Today, many organizations use standalone software from multiple vendors to monitor and manage their uninterruptible power systems (UPSs), power distribution units (PDUs) and other crucial power quality and environmental devices. Short on features and poorly integrated with other management resources, these outdated applications only add further complexity to a variety of common power-related administrative challenges.
Eaton’s Overcoming Eight Common Power Management Challenges white paper discusses eight such challenges, and shows how a new generation of intelligent, logical and complete power management solutions can help data center managers tackle each of them effectively and efficiently.
Though no two organizations are exactly alike, their IT and facilities staffs often face similar power monitoring and management issues. Fortunately, the latest generation of intelligent, logical and complete power management solutions can help organizations address those issues more successfully.
1. Aggregating power quality device information
To be certain that all of their power quality systems are functioning properly, data center managers need complete, real-time status information from every such device in their IT infrastructure. At present, however, several factors make assembling a consolidated view of power protection and distribution systems tricky.

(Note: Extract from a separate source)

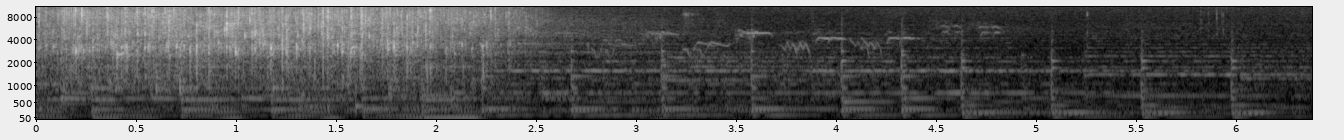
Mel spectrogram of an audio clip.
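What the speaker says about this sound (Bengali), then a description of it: "এবার ওই গরম তেলের ভেতরেই একটি তেজপাতা, 3টি ছোট এলাচ, 2 টুকরো দারুচিনি, 3-4টি লং দিয়ে দিচ্ছি।" Bay leaf, cardamom, cinnamon and cloves hit hot oil with a loud, close crackling sizzle that fades after a couple of seconds into quieter spattering pops.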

For one, most businesses today use UPSs and PDUs from multiple manufacturers. Some of those systems lack a connector card, and most of them come with standalone power management solutions that can be difficult to integrate. In addition, many older power management solutions are incapable of monitoring power quality systems outside the data center in locations such as branch offices and lab facilities. The end result of all these issues is that data center managers end up with a fragmented and incomplete view of their power infrastructure.

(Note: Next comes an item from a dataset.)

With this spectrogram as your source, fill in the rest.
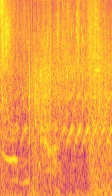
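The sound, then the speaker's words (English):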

Today’s intelligent power management solutions help organizations address these problems by providing a truly global view of their power quality infrastructure through a single console. Such systems are compatible with network-enabled power devices—including most UPSs, environmental sensors and PDUs—no matter where they are located. Thus, IT and facilities personnel can easily monitor and manage all of their power quality hardware, both inside and…>>Read More